    to this so far ? Earned media … nice phrase.

  13. From an excellent article by Michael Harris …

    … a momentous question looms over our public affairs: will the Harper
    government answer a single legitimate question about its conduct of
    Canada’s public business?

    I think we all know the answer here. Let’s see how the Jobs, Prosperity and Long Term Growth mantra looks when the price of oil drops to $60 and stays there for a couple of years. There is plenty of historical precedence to suggest this will happen. Couple that with the inevitable correction to the Canadian housing bubble and soon we’ll be talking about the Harper House Of Cards syndrome.

  14. The oil sands provide $187 billion in federal government tax revenue? Is that aggregate since their inception? Because the federal government only pulls in ~$240 billion per year from all sources. If they’re implying that >80% of overall government revenues is coming from oilsands or oilsands spinoffs, Dutch disease doesn’t even begin to describe the situation.

    • Anyone try to Report it as Inappropriate (mass advertising)? YouTube should not allow comments and Like/DisLiking to be disabled imo!

      • “Anyone try to Report it as Inappropriate (mass advertising)?”

        You are allowed to advertise on YouTube. Lots o companies do it.

  15. This round-the-clock election attack cycle is not good for democracy. They just polarize more people, making cooperation all but impossible.

    Surely, even a Harper supporter can see that.

  16. Here is an economic fact no Tory can deny!

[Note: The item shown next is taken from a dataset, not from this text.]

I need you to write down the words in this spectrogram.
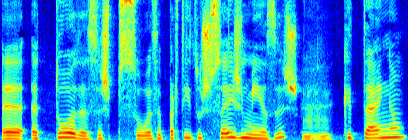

    When Harper came to power Canada had the 16th best trade surplus in the world.
    Despite all the subsidies to the tar sands, last year we had the 9th WORST trade deficit in the world. (we were #184 out of 192)